“…they suffice to conceal from the eyes of the wealthy men and women of strong stomachs and weak nerves the misery and grime which form the complement to their wealth.”

It is the latter part of Engels’s sentence which reveals a possible answer to the treatment of the working class.  The wealthy are not unaware of these conditions; often does man choose ignorance over action in a situation that makes him uncomfortable.  The pursuit of wealth is more attractive to the wealthy than to admit the conditions of the working class, and it is the working class, ironically, that “complements” the riches of the upper classes.  Admitting the conditions also means acknowledging their own attitudes and lifestyles: a gluttonous and selfish quest for money.  Society is not prepared for such a realization.

 

A Chimney Sweep’s Lot- Victorian England’s Stratified Society

In Henry Mayhew’s “Boy Crossing-Sweepers and Tumblers,” we see an interesting relationship between the young, “remarkably intelligent” chimney sweep and the rest of society. This lad has developed code names for when different people walk by with the tiniest hope that perhaps they’ll give him money. How is it that people in that society are so desensitized to seeing a poor child begging on the street? Even the couples with children appear to stroll past the chimney sweep without a second glance. However, and most alarming, is the relationship between the chimney sweeps and the police officers. “If there’s a police coming, [they] musn’t ask for money” and one of the officers is even “up” to them. Are the police so removed from society that they are opposed to the innocent, those who need them most? Do the police represent authority, so distant and detached, and the children represent the innocence of society, neglected and abused? It seems to me that those who are supposed to be protectors are only working to protect one type of person and one type of life- the upper class. The rest, like the young chimney sweep, are left to fend for themselves and fight against the existing system. And, on another note, why is this child able to speak of his abuse and sorrows in such an eloquent, rational way? It seems that the lot of the poor comes as no surprise to them. Through the chimney sweep, Mayhew presents a severely stratified society in which one class is either ignorant or bothered by another and where people are of less value than money.

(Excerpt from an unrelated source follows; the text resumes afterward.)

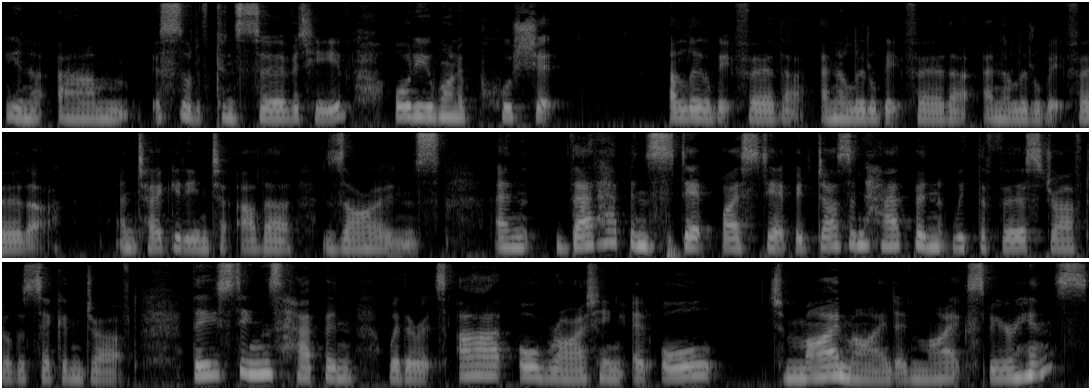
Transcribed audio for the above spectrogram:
you know, um, sort of conservative, or do you want to push it a little bit further and a little bit further and a little bit further and take it into other zones? And that happens step by step. It doesn't happen with the first draft or the second draft. These things happen whether it's art or writing, it all, to my mind and my experience,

Morality in the Victorian Period-Henry Mayhew

Times have progressed since William Blake published The Chimney Sweeper, but has morality not? In “Boy Crossing-Sweepers and Tumblers” by Henry Mayhew (London Labour and the London Poor), the pathetic predicament of the urban poor is exemplified through the profile of an “intelligent lad.” The text describes an isolated society formed by these child laborers, complete with “forms of trial…law…and a kind of language.” Although this lowly sphere of humanity regularly comes into contact with that of the upper class, those of good fortune view them with disdain, at best throwing them some change if their antics are deemed amusing.  Does the text suggest that the wealthy feel any sympathies for boys forced into begging because of misfortune outside of their control? Unlike Blake’s portrayal of the urban poor, which indicated that upper-class churchgoers tried to use the promise of eventual salvation to satisfy any moral discomfort, Mayhew’s account implies that any such unease has been abandoned in favor of simply ignoring the crossing-sweepers’ squalid conditions. This is solidified in Vanity Fair by Mr. Osborne’s reaction to the sudden misfortune of the Sedleys, to whom he should feel forever indebted. Instead of repaying debts and trying to help the family, or at the very least extending sympathies, he orders his family to cut off all communication with them. Are his actions unique in Victorian society? Unfortunately, the novel suggests they are not; his desire to distance himself from those who have slipped into a lower class accurately mirrors the blatant absence of morals swirling in the society around him. Perhaps even those who do have a sense of decency shove it aside in a desire to echo the values deemed acceptable by the majority.